TURKEY, TURKEY, 14/06/2010
The International Press Institute (IPI) calls on the judiciary in Turkey to overturn the sentence imposed on Irfan Aktan, a Turkish journalist, for an article he wrote in October 2009. The journalist was sentenced on 4 June to a year and three months in prison, and a fine of 16,000 Turkish Lira was imposed on Merve Erol, the editor of Express, the fortnightly magazine that published the article. The two journalists were found guilty of dispersing propaganda relating to a terrorist organization, under Article 7 of the Turkish anti-terror law.
The lawyer for Aktan has said they will appeal the sentence. The article in question was entitled Weather Conditions in the Region and in Qandil / No Solution without Fighting, and appeared in the magazine on 15 October 2009. According to the Centre for Law and Social Justice in Turkey, the prosecutor argued that the writing encourages the readers to violence and shows resort to violence as a necessary and rightful measure.

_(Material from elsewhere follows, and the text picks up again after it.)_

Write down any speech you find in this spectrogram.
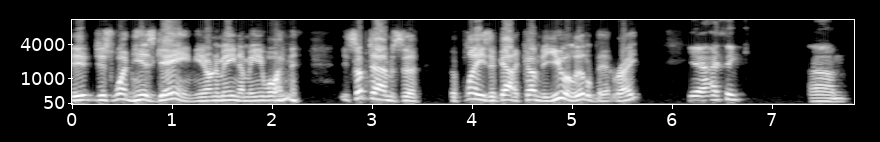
it just wasn't his game. You know what I mean? I mean, it wasn't. Sometimes the the plays have got to come to you a little bit, right? Yeah, I think. Um,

The journalist, however, argued that the interviews were not propaganda, and were permissible under the public's right to be informed about facts and diverse opinions.
Turkey has repeatedly used its restrictive anti-terror law as a means of muzzling the media. Also on 4 June, according to the media monitoring agency Bianet, a Turkish criminal court found newspaper executives Filiz Kocali and Ramazan Pekgoz guilty under the same clause for interviews carried out in Northern Iraq with Murat Karayylan, the top commander of the Kurdistan Workers' Party, which is locked in a fierce battle with Turkish security forces in the Kandil mountains, and is considered a terrorist organisation by Turkey, the European Union, the United States and many other countries. Kocali and Pekgoz face seven-and-a-half years in prison each.

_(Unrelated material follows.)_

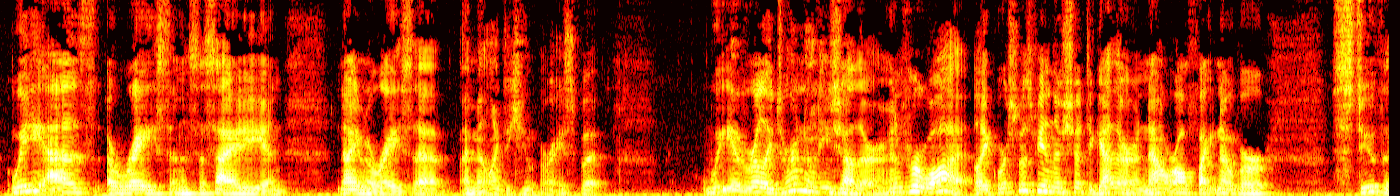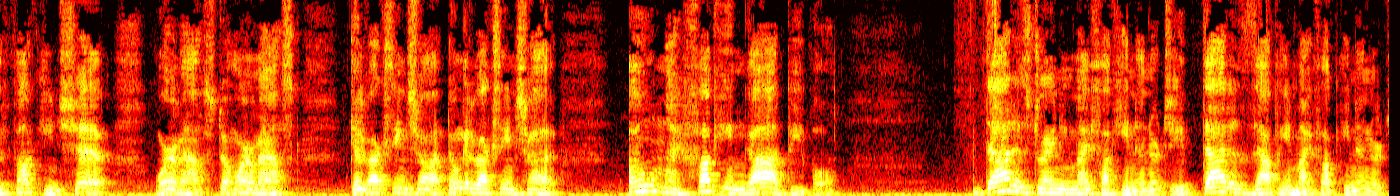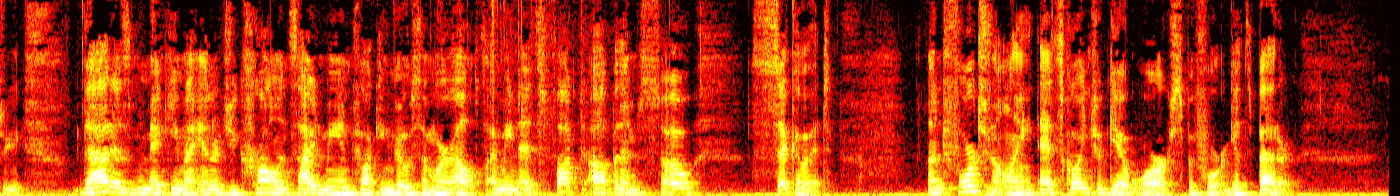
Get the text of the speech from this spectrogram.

In April, Vedat Kursun, former editor of the Kurdish daily, Azadiya Welat, was sentenced by a Turkish court to three years in prison in connection with two articles deemed to have spread propaganda for the PKK.

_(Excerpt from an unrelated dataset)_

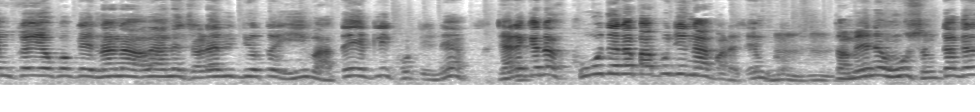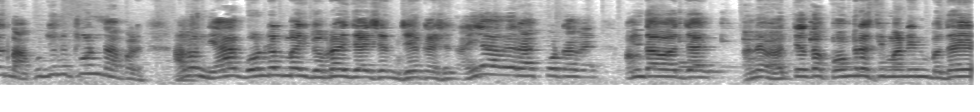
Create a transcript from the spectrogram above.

In February this year, IPI reported on the December sentencing of the editor of a Kurdish newspaper to 21 years in prison for publishing what the court called Kurdish propaganda, only two weeks after the European Court of Human Rights ordered Turkey to pay over 40,000 Euros to 20 Turkish journalists as compensation for having violated their rights.
According to a report compiled by Bianet, a total of 103 people, including 15 journalists, were arraigned in the first quarter of the year alone on charges relating to the anti- terror law.
"Turkey's repeated use of the anti-terror law against journalists whose opinions and writing are unfavorable to the state is clearly calculated to stifle criticism by any means possible", said IPI Director David Dadge. "We call on the Istanbul High Court to allow Aktan's appeal and overturn this sentence".
For further information, please contact:
SEEMO Press Freedom Coordinator
South East Europe Media Organisation (SEEMO)